ASSIGNMENT:
Your reply should reproduce each line below exactly and carry none of the pictures.

Data records
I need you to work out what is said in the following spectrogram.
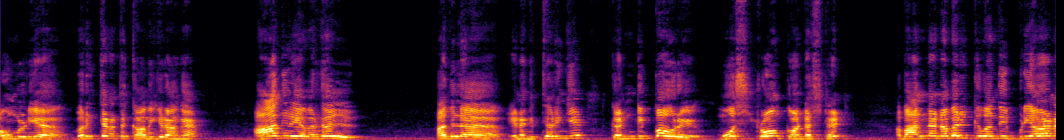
அவங்களுடைய வருத்தனத்தை காமிக்கிறாங்க. ஆதிரை அவர்கள் அதில் எனக்கு தெரிஞ்சு கண்டிப்பாக ஒரு மோஸ்ட் ஸ்ட்ராங் கான்டஸ்டன்ட் அப்போ அந்த நபருக்கு வந்து இப்படியான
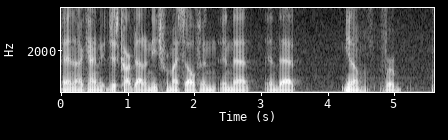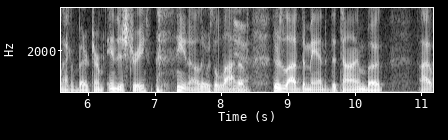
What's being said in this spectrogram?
and I kind of just carved out a niche for myself in in that in that you know for lack of a better term industry you know there was a lot Yeah. of there was a lot of demand at the time but I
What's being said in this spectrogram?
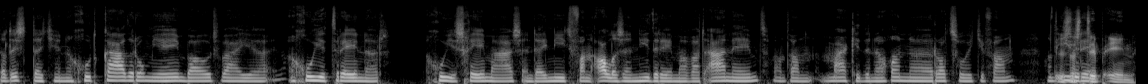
Dat is dat je een goed kader om je heen bouwt, waar je een goede trainer, goede schema's en dat je niet van alles en iedereen maar wat aanneemt. Want dan maak je er nog een rotzooitje van. Want Dus dat is tip 1.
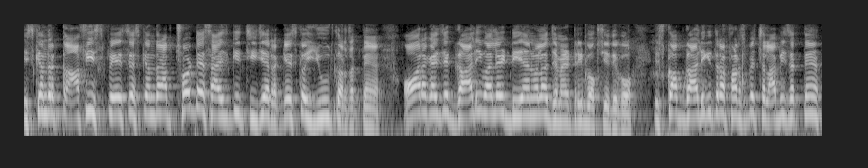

RESPONSE TO THIS TASK:
I need you to work out what is said in the following spectrogram.
அவங்களுடைய வருத்தனத்தை காமிக்கிறாங்க. ஆதிரை அவர்கள் அதில் எனக்கு தெரிஞ்சு கண்டிப்பாக ஒரு மோஸ்ட் ஸ்ட்ராங் கான்டஸ்டன்ட் அப்போ அந்த நபருக்கு வந்து இப்படியான
What's being said in this spectrogram?
and I kind of just carved out a niche for myself in in that in that you know for lack of a better term industry you know there was a lot Yeah. of there was a lot of demand at the time but I
What's being said in this spectrogram?
Dat is dat je een goed kader om je heen bouwt, waar je een goede trainer, goede schema's en dat je niet van alles en iedereen maar wat aanneemt. Want dan maak je er nog een rotzooitje van. Want Dus dat is tip 1.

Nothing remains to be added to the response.